How to break into show business
Young entertainers get an inside scoop on surviving in the entertainment industry
What does it take to start and maintain a successful career in the entertainment industry? That was the question on the minds of students who filled Tomlinson Theater to get the inside scoop on how to break into and remain relevant in show business.
The first George and Joy Abbott Center for Musical Theater seminar, a collaborative colloquium between the Boyer College of Music and Dance and the School of Communications and Theater, brought together some of the biggest names in the business for an in-depth session on choreography, make up and more.
During the seminar, selected theater, dance and music majors presented recent projects to be critiqued by professionals in their field of study.
Hugh Panaro ’85 was among a panel of industry professionals who gave feedback and fielded questions on everything from diction to finding your own voice.
“It’s very tempting to mimic your role model,” said Panaro. “When I first moved to New York I unconsciously went into every audition as Mandy Patinkin.”

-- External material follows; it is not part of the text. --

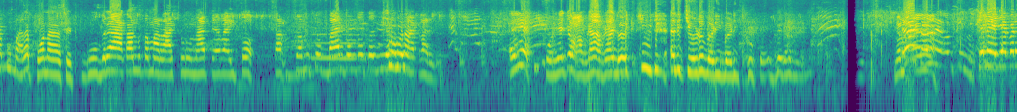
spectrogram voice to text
આપું. મારે ફોન આવ્યો છે. ગોબરા આકાનું તમારે રાસડું ના પહેરાય તો. તમે તો બહાર ગમતો તો બી એવું ના કરી અરે કોને તો આવડા આવડા ડોચી અને ચેડું બળી બળી. છોકરે ચલો એજા પર.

He stuck with his Patinkin imitation until he came across an honest pianist who offered him some important advice.
“He told me ‘you do a really good Mandy, but if you want to get hired, figure out who you are and what you can bring to the table.’ That’s when it clicked for me, that’s when I decided to be the most authentic version of myself,” said Panaro.
Currently playing the lead in a Broadway production of Phantom of the Opera, Panaro was nominated for an Outer Critics Circle Award for his performance in the title role of Elton John’s Lestat, based on Anne Rice’s Vampire Chronicles. He made his Broadway debut as Marius in the original production of Les Misérables and created the roles of Buddy in Side Show and Julian Craster in Jule Styne’s The Red Shoes.

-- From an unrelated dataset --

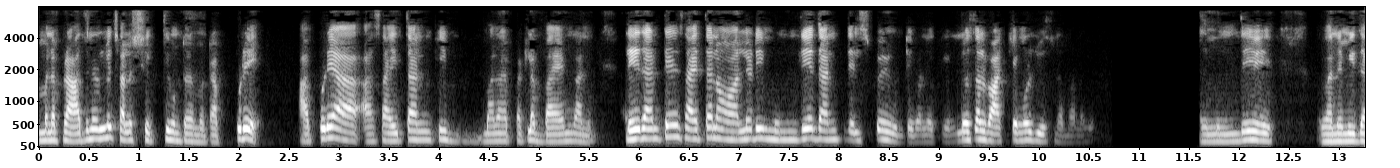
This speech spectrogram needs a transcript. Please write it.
మన ప్రార్థనలో చాలా శక్తి ఉంటుంది అనమాట అప్పుడే అప్పుడే ఆ సైతానికి మన పట్ల భయం కానీ లేదంటే సైతాన్ ఆల్రెడీ ముందే దానికి తెలిసిపోయి ఉంటాయి మనకి. ఎన్నోసార్లు వాక్యం కూడా చూసినాం మనం. అది ముందే మన మీద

He received Philadelphia’s Barrymore Award for his performance as Jean Valjean in Les Misérables at the Walnut Street Theatre and was recently nominated for his performance as Fagin in Oliver.
Other participants in the seminar included Clifford Schwartz, SCT ’80, Angelina Avallone, Thomas Kail, and Jonathan Stuart Cerullo
In 2008, Joy Abbott bequeathed her ownership share of rights and future royalties earned by theater productions authored by her late husband George — which include famous titles such as The Pajama Game, Damn Yankees, On Your Toes and The Boys From Syracuse — as well as other selected memorabilia to the Boyer College of Music and Dance.
The bequest, which is currently valued at a minimum of $6 million, served as the lead gift in establishing the new “George and Joy Abbott Center for Musical Theater” at Temple University.